Moving on to the tie-ins, I’ll briefly cover Superman: Under A Yellow Sun by John Francis Moore, Kerry Gammill and Eduardo Barreto which seems to have come out around this time (larger books like this don’t have the same kind of cover date as monthlies). This prestige format one-shot/graphic novel features Clark Kent trying to work on his next novel while dealing with Lex Luthor’s usual villainy. It’s cool to see the Gammill-drawn Superman stuff along with the Barreto-rendered novel sequences, but two things bugged me about this one-off. First, the very idea that Superman of all people would have writer’s block was just too much to handle. That dude could pick any random Tuesday of his real life and make an entire series out of it! Beyond that, this story features a short-haired Superman/Clark and the bald version of Lex Luthor, so it doesn’t really fit in with the overall post-Return Superman, though I’m sure it’s a fun read on its own, which is what it was probably intended to be. I do give the designers bonus points for including Clark Kent’s signature on the title page and other elements that make this comic look book-like.

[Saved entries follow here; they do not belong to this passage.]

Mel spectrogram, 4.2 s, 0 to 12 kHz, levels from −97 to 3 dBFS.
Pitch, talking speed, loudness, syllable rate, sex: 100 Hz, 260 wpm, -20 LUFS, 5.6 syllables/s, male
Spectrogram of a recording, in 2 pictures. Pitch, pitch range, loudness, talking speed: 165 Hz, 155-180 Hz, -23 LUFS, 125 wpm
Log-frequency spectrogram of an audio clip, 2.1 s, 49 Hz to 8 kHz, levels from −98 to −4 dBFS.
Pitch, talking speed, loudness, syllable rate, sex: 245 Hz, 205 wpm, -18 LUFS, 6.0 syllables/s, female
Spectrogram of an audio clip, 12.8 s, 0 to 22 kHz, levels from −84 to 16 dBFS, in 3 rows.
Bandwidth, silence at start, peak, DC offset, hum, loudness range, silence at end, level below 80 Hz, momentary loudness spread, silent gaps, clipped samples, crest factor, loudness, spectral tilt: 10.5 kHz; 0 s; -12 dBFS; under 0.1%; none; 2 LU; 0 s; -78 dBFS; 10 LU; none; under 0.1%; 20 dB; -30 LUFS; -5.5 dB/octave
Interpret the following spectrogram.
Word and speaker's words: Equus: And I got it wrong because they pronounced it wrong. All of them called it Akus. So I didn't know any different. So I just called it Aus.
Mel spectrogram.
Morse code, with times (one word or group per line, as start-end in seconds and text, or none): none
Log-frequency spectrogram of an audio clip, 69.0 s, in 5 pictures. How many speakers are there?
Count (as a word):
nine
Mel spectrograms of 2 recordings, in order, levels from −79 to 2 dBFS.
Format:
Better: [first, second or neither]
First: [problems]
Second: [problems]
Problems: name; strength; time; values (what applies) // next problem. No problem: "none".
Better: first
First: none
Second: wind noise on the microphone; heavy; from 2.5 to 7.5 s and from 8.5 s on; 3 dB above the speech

Alright, Superman’s gotten enough of the spotlight, I know what you’re all thinking, “What about Eradicator?” Well, you’re in luck because he had TWO appearances this month! Technically, he shows up as a shadowy silhouette in the very last panel of Hawkman #5 by John Ostrander and Steve Lieber, I’ll explain what’s going on next time, though I did chuckle because, even though this issue is on the DC app, I have it in my collection because Lieber came to sign at my beloved JC’s Comic Shop around that time. Erad had a more substantial showing in Outsiders #3 by James W. Barr and Paul Pelletier. In this one, he appears about halfway through and starts fighting the team he will eventually join. Along the way, he rips Faust’s arm off, but then decides that they are innocent because…they tell him so. With that, he agrees to join them.

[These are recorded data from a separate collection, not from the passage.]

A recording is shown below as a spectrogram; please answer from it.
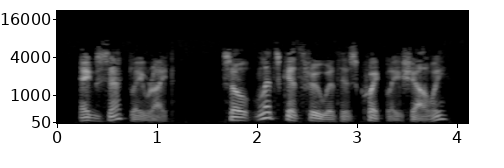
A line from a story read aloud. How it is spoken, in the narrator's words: Trevise said coolly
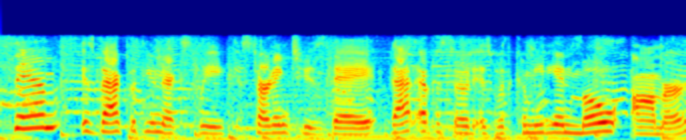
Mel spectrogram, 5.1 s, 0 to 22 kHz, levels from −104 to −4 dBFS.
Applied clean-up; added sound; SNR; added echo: none; none; none; none.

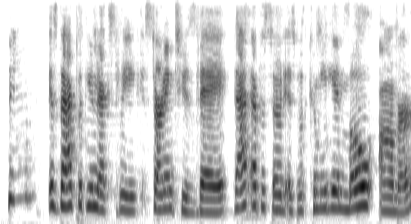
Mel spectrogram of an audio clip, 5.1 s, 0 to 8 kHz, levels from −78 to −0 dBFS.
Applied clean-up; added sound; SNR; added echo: neural mask model DeepFilterNet 3.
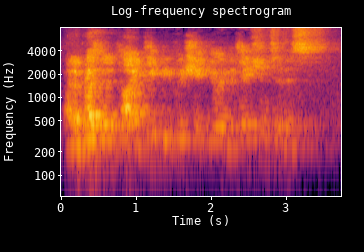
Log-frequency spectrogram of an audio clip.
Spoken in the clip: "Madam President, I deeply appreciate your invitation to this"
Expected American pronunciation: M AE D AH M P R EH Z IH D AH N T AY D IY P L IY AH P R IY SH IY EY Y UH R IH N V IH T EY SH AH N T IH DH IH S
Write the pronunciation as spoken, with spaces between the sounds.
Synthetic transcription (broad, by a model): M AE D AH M P R EH Z IH D AH N T AY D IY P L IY AH P R IY SH IY EY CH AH R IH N V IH T EY SH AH N T IH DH IH S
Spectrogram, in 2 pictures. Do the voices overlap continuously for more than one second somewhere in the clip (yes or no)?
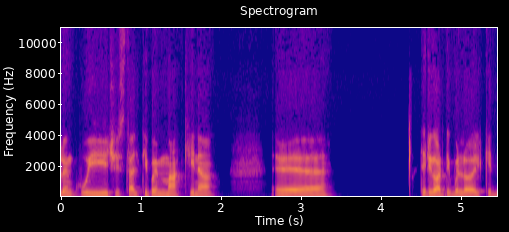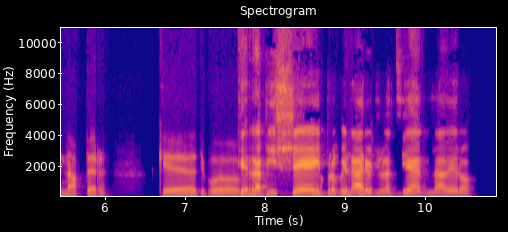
yes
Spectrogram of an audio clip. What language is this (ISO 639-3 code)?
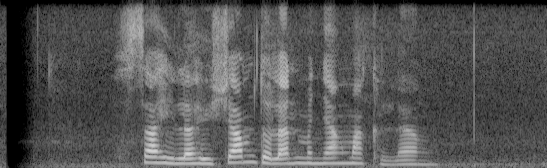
jav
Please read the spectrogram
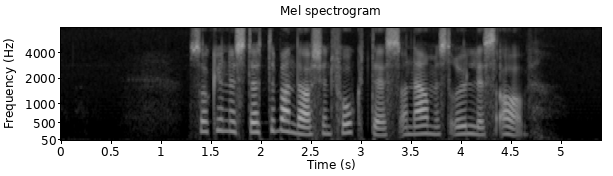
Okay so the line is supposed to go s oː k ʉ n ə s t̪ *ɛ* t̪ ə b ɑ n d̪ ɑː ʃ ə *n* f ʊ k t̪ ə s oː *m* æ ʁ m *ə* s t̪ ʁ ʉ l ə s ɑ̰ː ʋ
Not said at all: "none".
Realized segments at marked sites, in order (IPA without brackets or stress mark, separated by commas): œ, n, n, ə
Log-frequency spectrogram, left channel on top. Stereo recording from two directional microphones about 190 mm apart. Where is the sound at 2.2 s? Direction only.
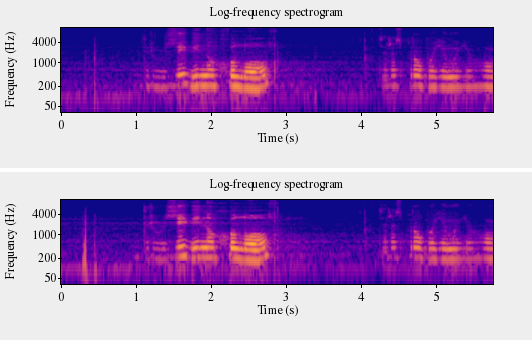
Centre (ahead or behind).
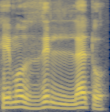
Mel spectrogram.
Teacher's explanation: اس ذال کو سختی کے ساتھ نہیں پڑھنا ہے، نرمی کے ساتھ پڑھنا ہے. ذلت این، ای یالین ہے، تھوڑا نرمی کے ساتھ کھینچ کر ادا کریں گے، نہ کو کھینچنا نہیں.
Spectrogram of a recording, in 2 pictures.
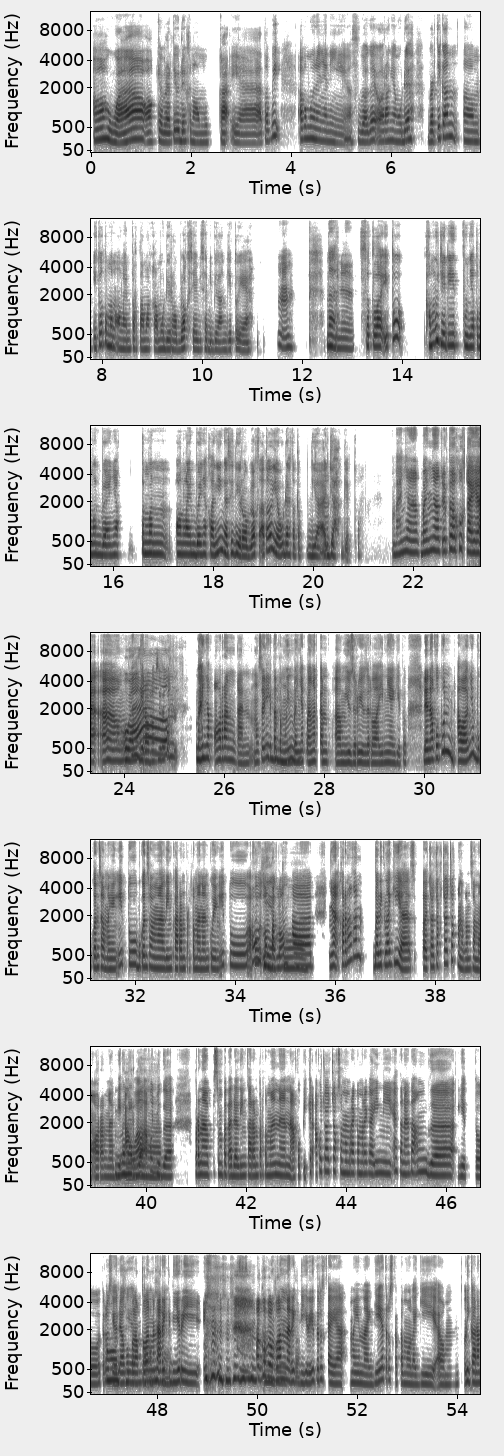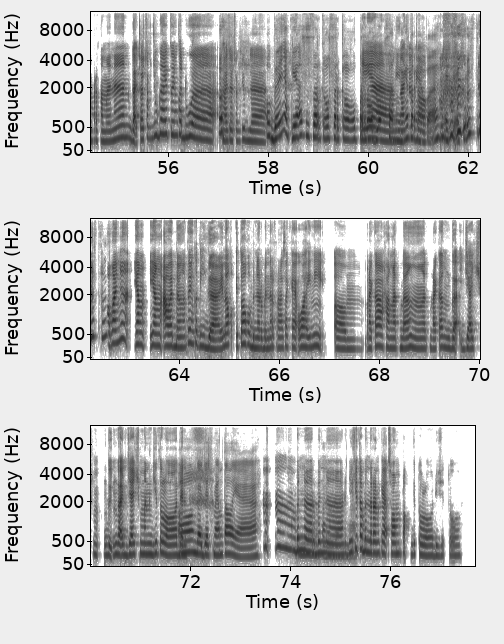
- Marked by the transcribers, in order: other background noise; laughing while speaking: "banyak"; chuckle; in English: "user-user"; tapping; laughing while speaking: "menarik"; chuckle; chuckle; laugh; in English: "judgement"; in English: "judgemental"
- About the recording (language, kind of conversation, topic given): Indonesian, podcast, Menurut kamu, apa perbedaan antara teman daring dan teman di dunia nyata?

In the last Unshelved, I mentioned a Superman spinoff limited series that launched at the end of 1993 that carried through until April 1994, but it can be summed up pretty well. I had never heard of S.T.A.R. Corps by Dan Vado and Norman Felchle before I started researching this project and part of the reason for that is that the characters debuting in this six-issue series essentially never appeared again. The idea is that one division of S.T.A.R. Labs decided to run its entire computer system through an AI developed for a video game that turned out to be an alien consciousness. Its wild experiments resulted in a number of different super beings.
This series — which is not on DC Universe Infinite, so I had to buy it on eBay — is actually pretty cool and weird in the same way that 90s Computer Movies are. The problem — beyond knowing that these characters go nowhere — is that Vado spends most of the run introducing each character which means you don’t get a larger sense of the group or even the threat until the last minute. Superman shows up in the first episode and Kitty “Rampage” Faulkner is a major part of the series, so there are Super connections, but the whole time I was asking myself why this book didn’t star our guy Eradicator! Basically, it’s got some cool sci-fi ideas, but they just don’t go anywhere, which is a bummer.
While January may have been a bit tame, February 1994 keeps the main Superman titles going while also introducing the first issues of the Supergirl mini as well as the Superboy and Steel ongoings, plus another Outsiders appearance for Eradicator and a trio of guest appearances from the Super family!